- Enterprise licences may be used in the same scenarios as the Standard
licences above. However, there is an additional licensing option for Azure
Dedicated Host which allows customers to license all the physical cores of the
Azure Dedicated Host to run SQL Server in an unlimited number of virtual
You can find the
August 2019 Product Terms here: http://bit.ly/MSproductterms and there’s an Azure Hybrid Benefit FAQ
The Azure Hybrid Benefit for SQL Server allows you to choose where you use a SQL Server licence: either on-premises or in Azure. Not only that, you’re allowed to choose between an Azure virtual machine (IaaS) or the Azure SQL Database service (PaaS). This article is useful if you’re interested in an overview of the business motivations for choosing one Azure option over another: http://bit.ly/SQLOptions. Customers are eligible for the Azure Hybrid Benefit by having active Software Assurance on their licences or buying a Server Subscription.
This not-too-long guide from Microsoft might be useful if you’re starting to think about taking Windows Server workloads to Azure. It outlines possible benefits, how to decide whether to migrate or extend a server farm, and of course the cost savings associated with the Azure Hybrid Benefit. Find it here: http://bit.ly/2KZtwCp.
Microsoft announce the preview of Azure SQL Database Managed Instance, a new deployment option in SQL Database that streamlines the migration of SQL Server workloads to a fully managed database service in Azure. Interesting from a licensing perspective is that you can use your SQL Server licences with SA to pay a reduced rate on a Managed Instance via the new Azure Hybrid Benefit for SQL Server.
Managed Instances are available in 8, 16, or 24 core flavours and existing on-premises Core licenses with SA can be allocated to these instances to pay the aforementioned reduced rate. SQL Server Standard Core licences cover one virtual core, and SQL Server Enterprise Core licences cover four virtual cores.
So, let’s take a look at The Papaya Hire Company’s existing SQL Server licences to see what SQL Database Managed Instances they could license. They have 16 Standard licences and 8 Enterprise licences – all with SA of course. If we work out the number of virtual cores these licences will cover we get (16 x 1) + (8 x 4) = 48 virtual cores. This means they could choose 6 x 8-core instances, or 3 x 16-core instances, or 2 x 24-core instances, or any combination of those.
If you don’t fancy doing the calculations yourself then you can use the Azure Hybrid Benefit Savings Calculator to do the mathematical heavy lifting. Find that calculator here: http://bit.ly/2pB61XH and don’t forget the usual Azure Pricing Calculator which will allow you to compare pricing for Azure SQL Database Manged Instances with and without applying the Azure Hybrid Benefit: http://bit.ly/AzurePricingCalculator.
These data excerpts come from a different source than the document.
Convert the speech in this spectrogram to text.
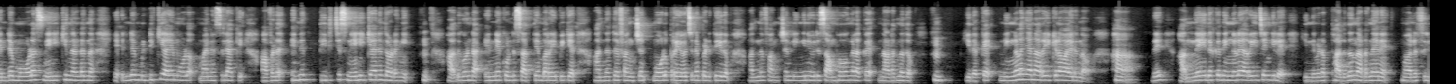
എന്റെ മോളെ സ്നേഹിക്കുന്നുണ്ടെന്ന് എന്റെ മിടുക്കിയായ മോൾ മനസ്സിലാക്കി. അവൾ എന്നെ തിരിച്ച് സ്നേഹിക്കാനും തുടങ്ങി. അതുകൊണ്ടാ എന്നെ കൊണ്ട് സത്യം പറയിപ്പിക്കാൻ അന്നത്തെ ഫംഗ്ഷൻ മോൾ പ്രയോജനപ്പെടുത്തിയതും അന്ന് ഫംഗ്ഷനിൽ ഇങ്ങനെ ഒരു സംഭവങ്ങളൊക്കെ നടന്നതും. ഇതൊക്കെ നിങ്ങളെ ഞാൻ അറിയിക്കണമായിരുന്നോ? ഹാ ദേ അന്നേ ഇതൊക്കെ നിങ്ങളെ അറിയിച്ചെങ്കിലേ ഇന്നിവിടെ പലതും നടന്നേനെ. മനസ്സിൽ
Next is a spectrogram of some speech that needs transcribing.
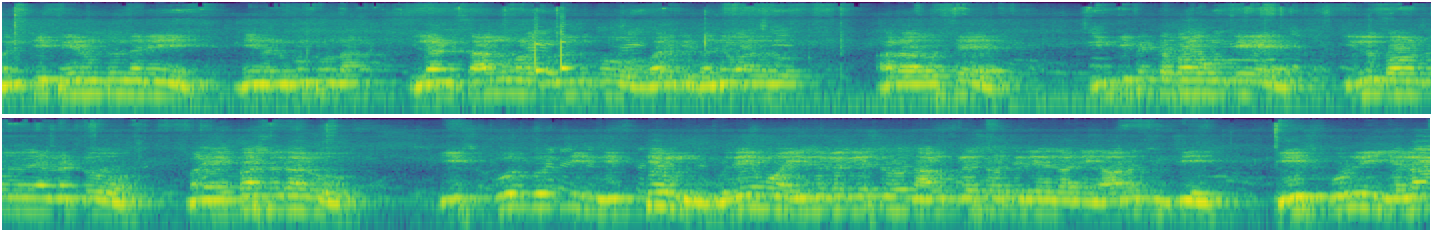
మంచి పేరు ఉంటుందని నేను అనుకుంటున్నా. ఇలాంటి సార్లు మనకు ఉన్నందుకు వారికి ధన్యవాదాలు. అలా వస్తే ఇంటి పెద్ద బాగుంటే ఇల్లు బాగుంటుంది అన్నట్టు మన హెడ్ మాస్టర్ గారు ఈ స్కూల్ గురించి నిత్యం ఉదయం ఐదు గంటలకు నాలుగు లేస్తాడో తెలియదు కానీ ఆలోచించి ఈ స్కూల్ని ఎలా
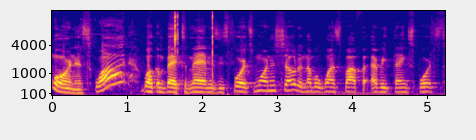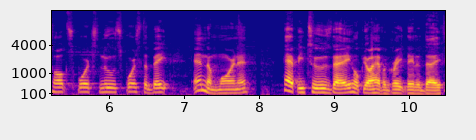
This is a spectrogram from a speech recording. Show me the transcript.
Good morning, squad. Welcome back to Mad Mizzy Sports Morning Show, the number one spot for everything sports talk, sports news, sports debate in the morning. Happy Tuesday. Hope y'all have a great day today.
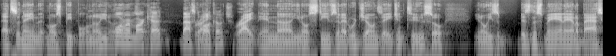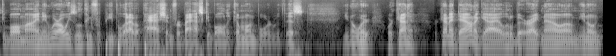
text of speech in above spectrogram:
That's a name that most people know. You know, Former. Marquette basketball right, coach. right? And uh, you know, Steve's an Edward Jones agent too, so you know he's a businessman and a basketball mind, and we're always looking for people that have a passion for basketball to come on board with this. You know, we're we're kind of we're kind of down a guy a little bit right now. Um, you know,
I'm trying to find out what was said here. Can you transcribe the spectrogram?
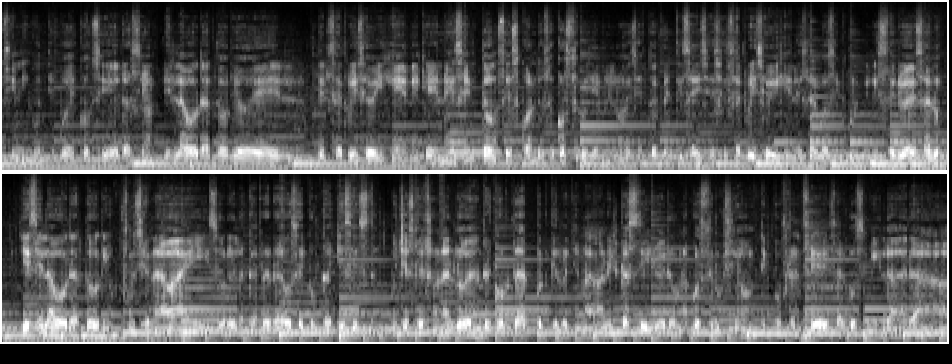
sin ningún tipo de consideración. El laboratorio del, del, servicio de higiene, que en ese entonces, cuando se construye en 1926, ese servicio de higiene es algo así como el Ministerio de Salud, y ese laboratorio funcionaba ahí sobre la carrera 12 con calle Sexta. Muchas personas lo deben recordar porque lo llamaban el castillo, era una construcción tipo francés, algo similar a,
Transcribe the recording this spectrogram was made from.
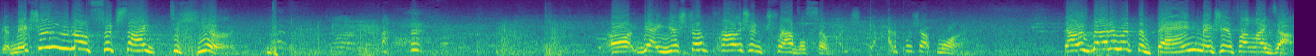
Good. Make sure you don't switch side to here. uh, yeah, your stroke probably shouldn't travel so much. Gotta push up more. That was better with the bend. Make sure your front leg's up.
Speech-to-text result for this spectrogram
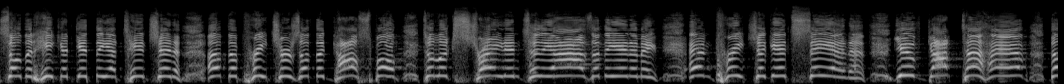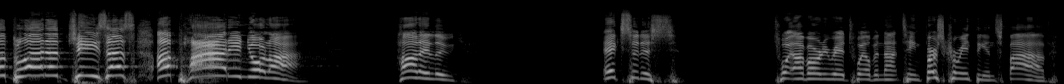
so that he could get the attention of the preachers of the gospel to look straight into the eyes of the enemy and preach against sin. You've got to have the blood of Jesus applied in your life. Hallelujah. Exodus 12, I've already read 12 and 19. 1 Corinthians 5,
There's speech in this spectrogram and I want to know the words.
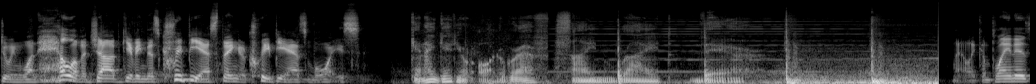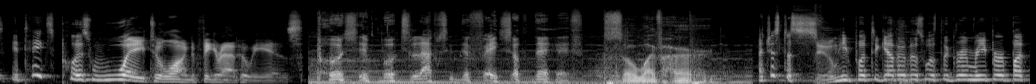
doing one hell of a job giving this creepy ass thing a creepy ass voice. Can I get your autograph? Sign right there. My only complaint is, it takes Puss way too long to figure out who he is. Puss in Boots slaps in the face of death. So I've heard. I just assume he put together this was the Grim Reaper, but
The Microsoft announcement is also useful for an overview of the features and the licensing and you can find that here: http://bit.ly/2u9SQ4D. If you’re interested in the documentation around the Azure Hybrid Benefit for SQL Server then refer to page 51 of the March 2018 Product Terms document.
The Azure Hybrid Benefit allows customers with Windows Server licences with SA to use those licences in Azure to license a base virtual machine for Windows Server. If you’re interested in knowing the potential savings this benefit can offer, then there’s an Azure Hybrid Benefit Savings Calculator here: http://bit.ly/2CJWpOf.
Note that it still works on Processor-based licences so if you’ve got Core licences then divide the number of licences by 16 when you input the number of existing licences with SA.